**What you should do**
Everything from the line with "Decode the speech shown in the spectrogram." to the final line of the entries is to be set down exactly, except the pictures.

————

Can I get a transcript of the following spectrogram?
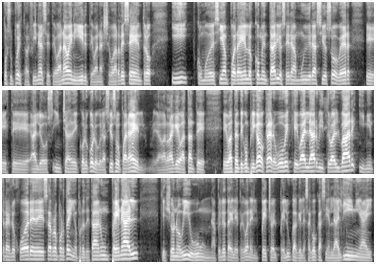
Por supuesto, al final se te van a venir, te van a llevar de centro. Y como decían por ahí en los comentarios, era muy gracioso ver este, a los hinchas de Colo Colo. Gracioso para él. La verdad que bastante, bastante complicado. Claro, vos ves que va el árbitro al bar y mientras los jugadores de Cerro Porteño protestaban un penal que yo no vi, hubo una pelota que le pegó en el pecho al peluca que le sacó casi en la línea y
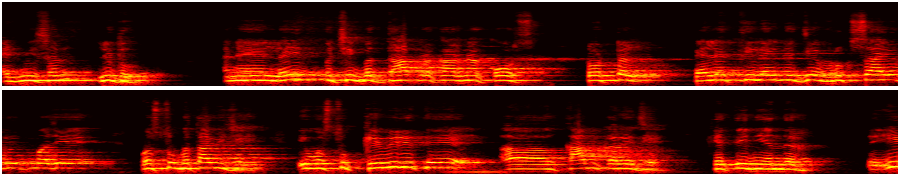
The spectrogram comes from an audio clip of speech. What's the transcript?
એડમિશન લીધું. અને લઈ પછી બધા પ્રકારના કોર્સ ટોટલ પહેલેથી લઈને જે વૃક્ષ આયુર્વેદમાં જે વસ્તુ બતાવી છે એ વસ્તુ કેવી રીતે કામ કરે છે ખેતીની અંદર તો એ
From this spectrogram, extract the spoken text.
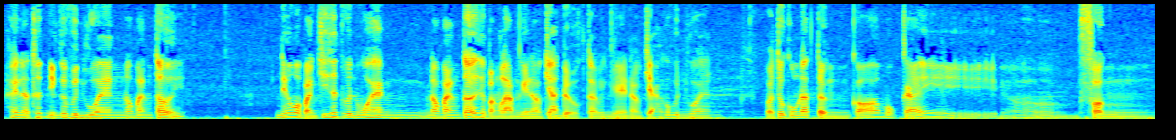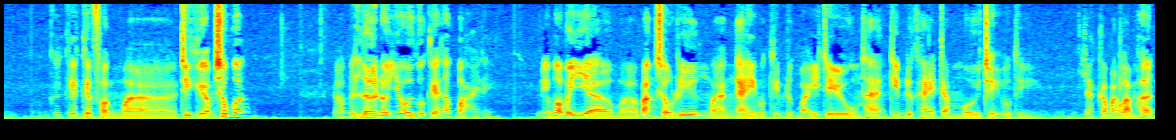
hay là thích những cái vinh quang nó mang tới? Nếu mà bạn chỉ thích vinh quang nó mang tới thì bạn làm nghề nào chả được tại vì nghề nào chả có vinh quang. Và tôi cũng đã từng có một cái uh, phần cái cái cái phần mà tri kỷ cảm xúc á. Nói về lời nói dối của kẻ thất bại đấy. Nếu mà bây giờ mà bán sầu riêng mà ngày mà kiếm được 7 triệu một tháng kiếm được 210 triệu thì chắc các bạn làm hết.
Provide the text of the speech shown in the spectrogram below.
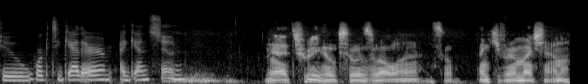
to work together again soon. Yeah, I truly hope so as well. Uh, so thank you very much, Anna.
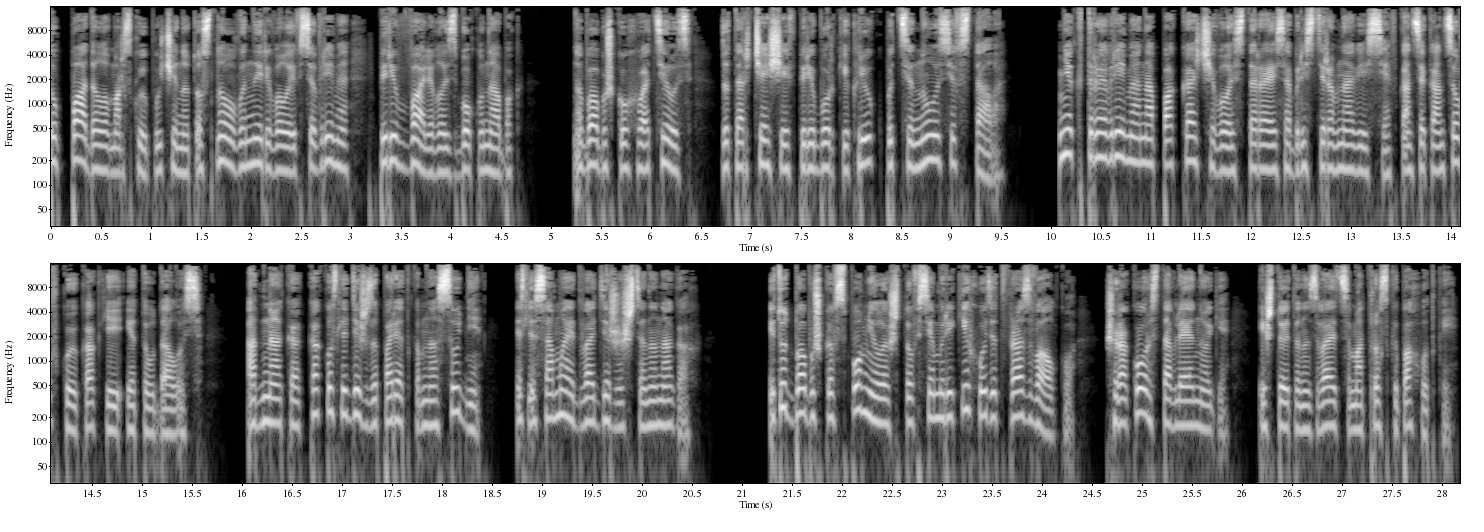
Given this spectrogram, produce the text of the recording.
то падало в морскую пучину, то снова выныривало и все время переваливалось боку на бок. Но бабушка ухватилась за торчащий в переборке крюк, подтянулась и встала. Некоторое время она покачивалась, стараясь обрести равновесие. В конце концов, кое-как ей это удалось. Однако, как уследишь за порядком на судне, если сама едва держишься на ногах? И тут бабушка вспомнила, что все моряки ходят в развалку, широко расставляя ноги, и что это называется матросской походкой.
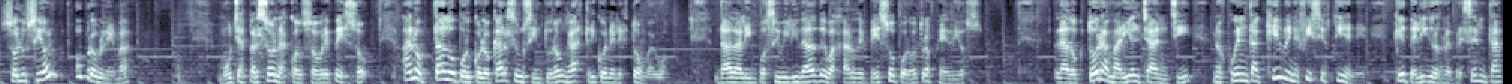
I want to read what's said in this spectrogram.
¿solución o problema? Muchas personas con sobrepeso han optado por colocarse un cinturón gástrico en el estómago, dada la imposibilidad de bajar de peso por otros medios. La doctora Mariel Chanchi nos cuenta qué beneficios tiene, qué peligros representa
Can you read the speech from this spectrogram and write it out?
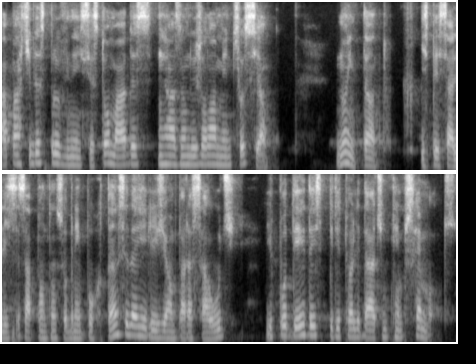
a partir das providências tomadas em razão do isolamento social. No entanto, especialistas apontam sobre a importância da religião para a saúde e o poder da espiritualidade em tempos remotos.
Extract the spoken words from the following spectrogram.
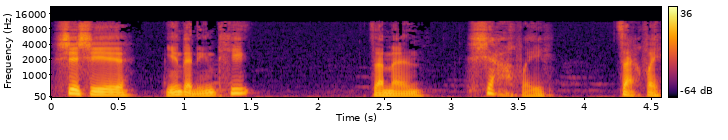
谢谢您的聆听，咱们下回再会。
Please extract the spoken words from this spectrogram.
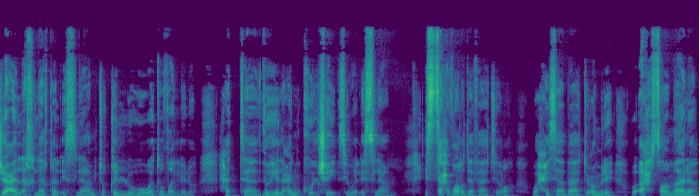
جعل أخلاق الإسلام تقله وتضلله حتى ذهل عن كل شيء سوى الإسلام. استحضر دفاتره وحسابات عمره وأحصى ماله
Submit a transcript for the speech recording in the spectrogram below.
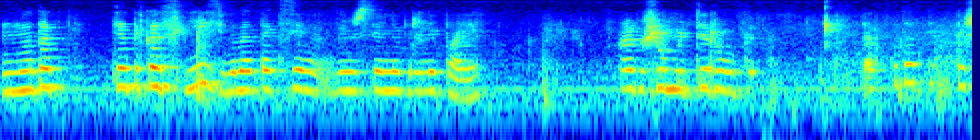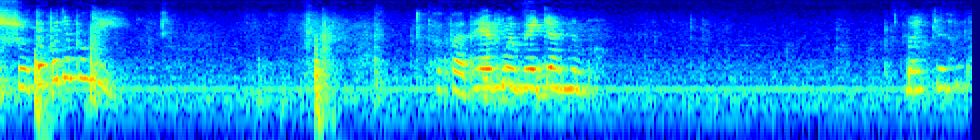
Ну так, це така слізь, вона так сильно, дуже сильно приліпає. А я пішов мити руки. Так, куди ти пішов? Та потім помий. А як ми витягнемо? Витягнемо.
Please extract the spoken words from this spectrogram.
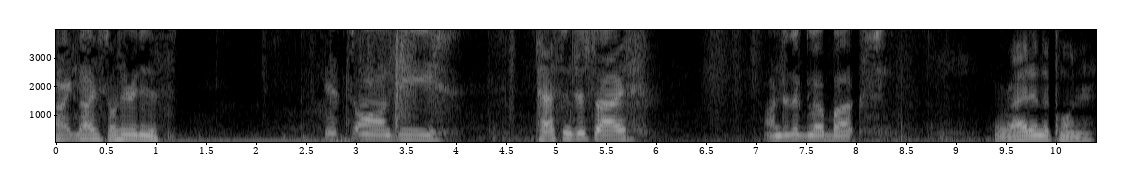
Alright guys, so here it is. It's on the passenger side, under the glove box, right in the corner.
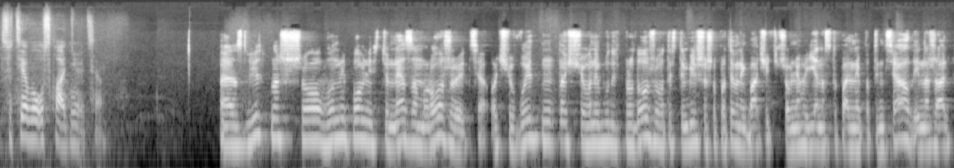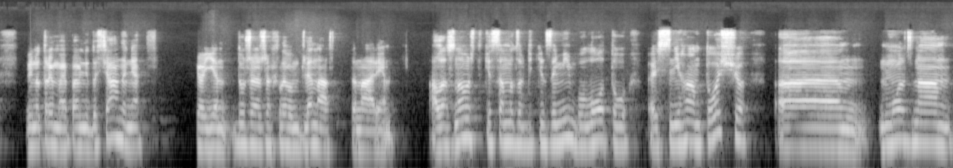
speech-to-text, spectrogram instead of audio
суттєво ускладнюються. Е, Звісно, що вони повністю не заморожуються. Очевидно, що вони будуть продовжуватись, тим більше, що противник бачить, що в нього є наступальний потенціал, і на жаль, він отримує певні досягнення, що є дуже жахливим для нас сценарієм. Але знову ж таки, саме завдяки зимі, болоту, е, снігам тощо е, можна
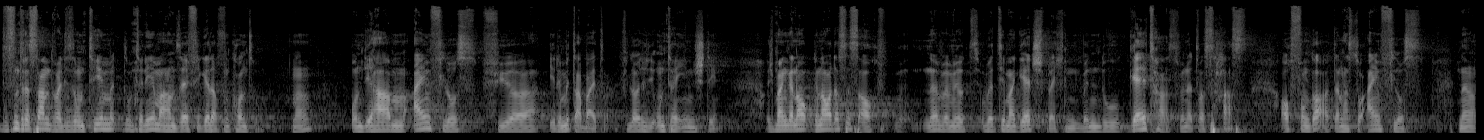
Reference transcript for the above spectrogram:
das ist interessant, weil diese Unternehmer haben sehr viel Geld auf dem Konto. Ne? Und die haben Einfluss für ihre Mitarbeiter, für Leute, die unter ihnen stehen. Und ich meine, genau, genau das ist auch, ne, wenn wir über das Thema Geld sprechen. Wenn du Geld hast, wenn du etwas hast, auch von Gott, dann hast du Einfluss. Ne?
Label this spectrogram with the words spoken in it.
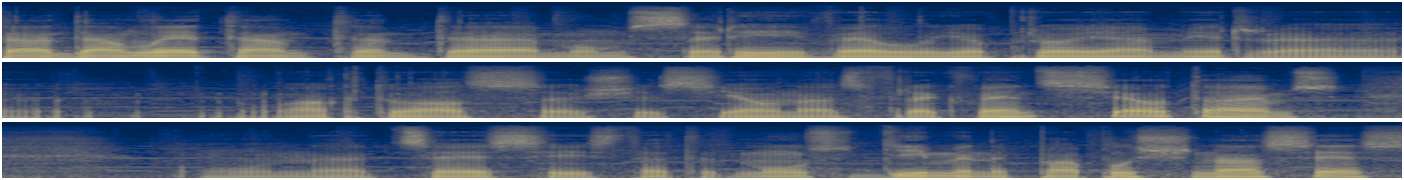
tādām lietām, tad mums arī vēl joprojām ir aktuāls šis jaunās frekvences jautājums. Uh, Un cēsīs, tātad mūsu ģimene paplašināsies,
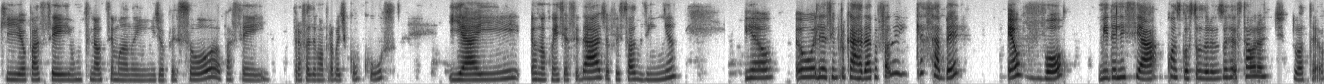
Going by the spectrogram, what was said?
Que eu passei um final de semana em João Pessoa, eu passei para fazer uma prova de concurso. E aí eu não conhecia a cidade, eu fui sozinha. E eu, eu olhei assim pro cardápio e falei: quer saber? Eu vou me deliciar com as gostosuras do restaurante do hotel.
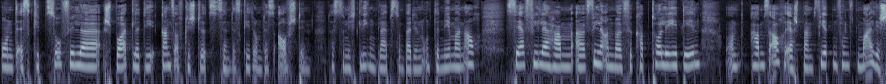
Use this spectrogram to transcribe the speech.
Und es gibt so viele Sportler, die ganz oft gestürzt sind. Es geht um das Aufstehen, dass du nicht liegen bleibst. Und bei den Unternehmern auch. Sehr viele haben äh, viele Anläufe gehabt, tolle Ideen und haben es auch erst beim vierten, fünften Mal geschafft.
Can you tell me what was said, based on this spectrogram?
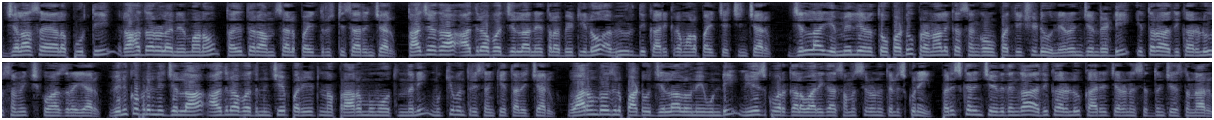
జలాశయాల పూర్తి రహదారుల నిర్మాణం తదితర అంశాలపై దృష్టి సారించారు. తాజాగా ఆదిలాబాద్ జిల్లా నేతల భేటీలో అభివృద్ది కార్యక్రమాలపై చర్చించారు. జిల్లా ఎమ్మెల్యేలతో పాటు ప్రణాళిక సంఘం ఉపాధ్యక్షుడు నిరంజన్ రెడ్డి ఇతర అధికారులు సమీక్షకు హాజరయ్యారు. వెనుకబడిన జిల్లా ఆదిలాబాద్ నుంచే పర్యటన ప్రారంభమవుతుందని ముఖ్యమంత్రి సంకేతాలిచ్చారు వారం రోజుల పాటు జిల్లాలోనే ఉండి నియోజకవర్గాల వారీగా సమస్యలను తెలుసుకుని పరిష్కరించే విధంగా అధికారులు కార్యాచరణ సిద్దం చేస్తున్నారు.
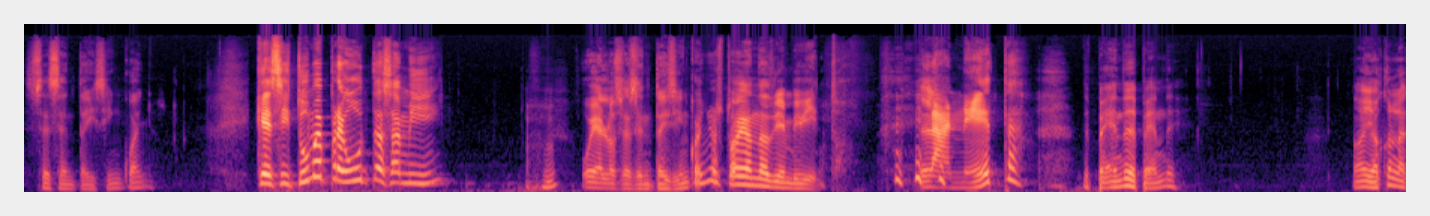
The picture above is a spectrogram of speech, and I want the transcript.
65 años. Que si tú me preguntas a mí, Ujú. oye, a los 65 años todavía andas bien vivito. La neta. Depende, depende. No, yo con la,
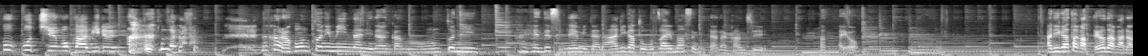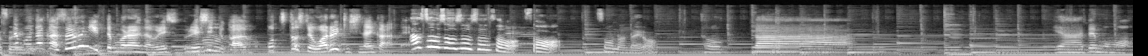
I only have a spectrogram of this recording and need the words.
ここう注目浴びる。だから。だから本当にみんなになんかもう本当に大変ですねみたいなありがとうございますみたいな感じだったよ。うん、ありがたかったよだからそれに。でもなんかそういうふうに言ってもらえるのは嬉し嬉しいというか、こっちとして悪い気しないからね。あそうそうそうそうそうそうそうなのよ。そっかいやーでも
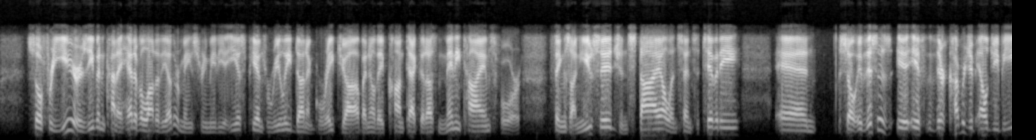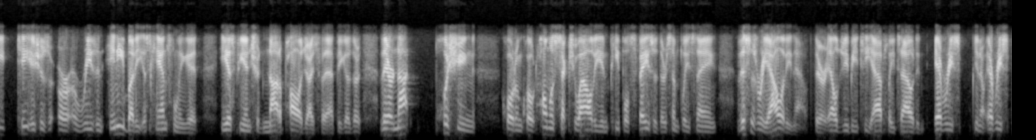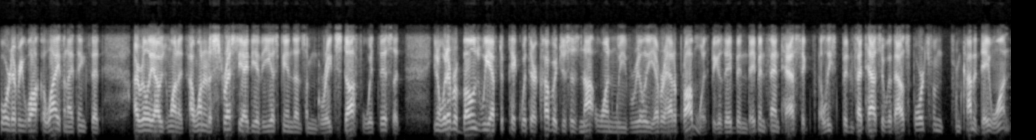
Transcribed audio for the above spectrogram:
So for years, even kind of ahead of a lot of the other mainstream media, ESPN's really done a great job. I know they've contacted us many times for things on usage and style and sensitivity. And so if this is if their coverage of LGBT issues are a reason anybody is canceling it, ESPN should not apologize for that because they're they're not pushing quote unquote homosexuality in people's faces. They're simply saying this is reality now. There are LGBT athletes out in every you know every sport, every walk of life, and I think that I really always wanted I wanted to stress the idea that ESPN done some great stuff with this. That you know whatever bones we have to pick with their coverage, this is not one we've really ever had a problem with because they've been they've been fantastic. At least been fantastic without sports from from kind of day one.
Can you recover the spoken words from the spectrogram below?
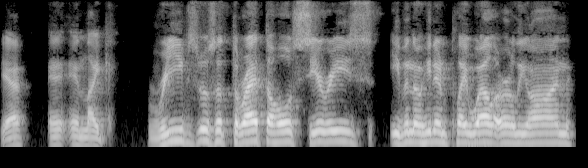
Yeah, and, and like Reeves was a threat the whole series, even though he didn't play well early on.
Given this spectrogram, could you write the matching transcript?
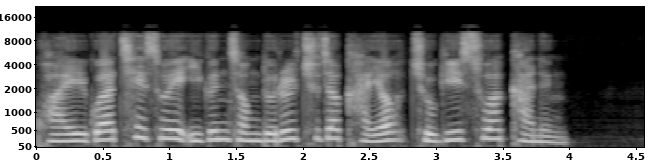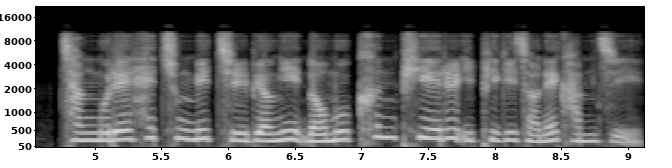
과일과 채소의 익은 정도를 추적하여 조기 수확 가능, 작물의 해충 및 질병이 너무 큰 피해를 입히기 전에 감지.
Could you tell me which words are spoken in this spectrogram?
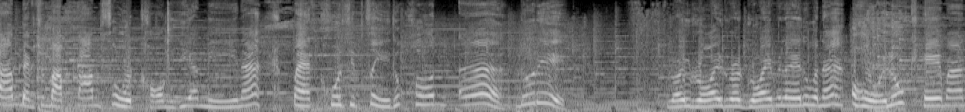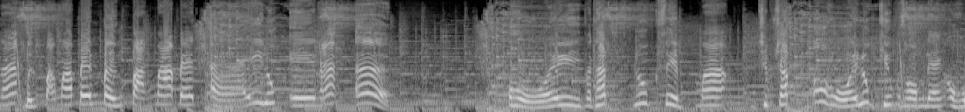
ตามแบบฉบับตามสูตรของเฮียหมีนะ8คูณ14 ทุกคน เออ ดูดิร้อยร้อยร้อยร้อยไปเลยทุกคนนะ โอ้โห ลูกเคมานะปึงปังมาเป็นปึงปังมาเป็นเอ๋ลูกเอนะ เออ โอ้โหประทัดลูกสิบมาชิบชับ โอ้โห ลูกคิวทองแดง โอ้โห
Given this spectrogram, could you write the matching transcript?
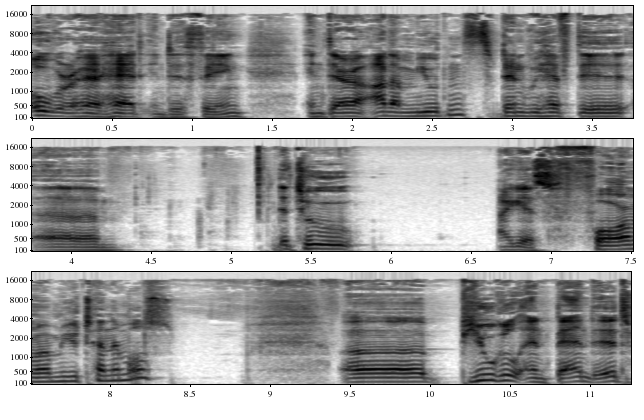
over her head in the thing. And there are other mutants. Then we have the, uh, the two, I guess, former mutanimals, uh, Bugle and Bandit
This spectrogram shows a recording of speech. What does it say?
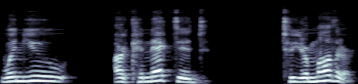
when you are connected to your mother,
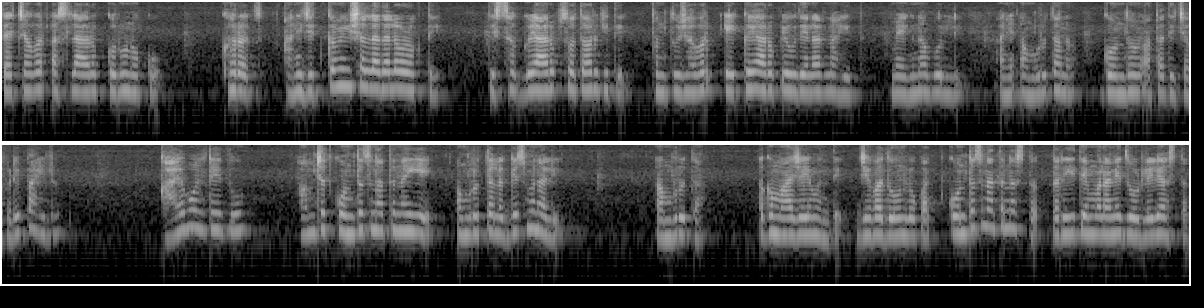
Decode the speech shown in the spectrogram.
त्याच्यावर असला आरोप करू नको. खरंच आणि जितकं मी विशाल दादाला ओळखते ते सगळे आरोप स्वतःवर घेतील पण तुझ्यावर एकही आरोप येऊ देणार नाहीत मेघना बोलली आणि अमृतानं गोंधळून आता तिच्याकडे पाहिलं. काय बोलते तू? आमच्यात कोणतंच नातं नाही आहे अमृता लगेच म्हणाली. अमृता. अगं माझ्याही म्हणते जेव्हा दोन लोकात कोणतंच नातं नसतं तरीही ते मनाने जोडलेले असतात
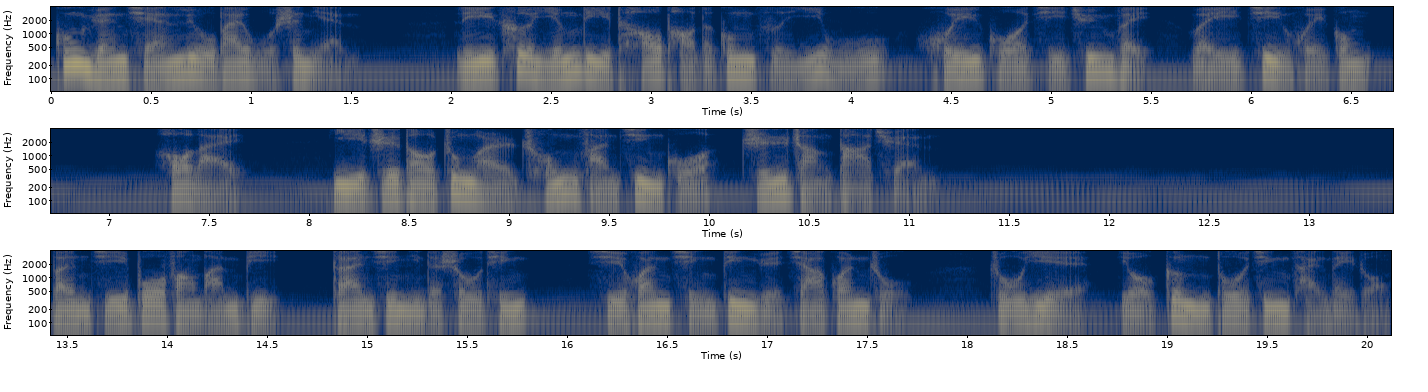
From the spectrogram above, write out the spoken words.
公元前六百五十年，李克迎立逃跑的公子夷吾回国即君位，为晋惠公。后来一直到重耳重返晋国，执掌大权。本集播放完毕，感谢您的收听，喜欢请订阅加关注，主页有更多精彩内容。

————

**Response to the task**
Decode the speech shown in the spectrogram.
त्याच्यावर असला आरोप करू नको. खरंच आणि जितकं मी विशाल दादाला ओळखते ते सगळे आरोप स्वतःवर घेतील पण तुझ्यावर एकही आरोप येऊ देणार नाहीत मेघना बोलली आणि अमृतानं गोंधळून आता तिच्याकडे पाहिलं. काय बोलते तू? आमच्यात कोणतंच नातं नाही आहे अमृता लगेच म्हणाली. अमृता. अगं माझ्याही म्हणते जेव्हा दोन लोकात कोणतंच नातं नसतं तरीही ते मनाने जोडलेले असतात
From the spectrogram above, write out the spoken words.
公元前六百五十年，李克迎立逃跑的公子夷吾回国即君位，为晋惠公。后来一直到重耳重返晋国，执掌大权。本集播放完毕，感谢您的收听，喜欢请订阅加关注，主页有更多精彩内容。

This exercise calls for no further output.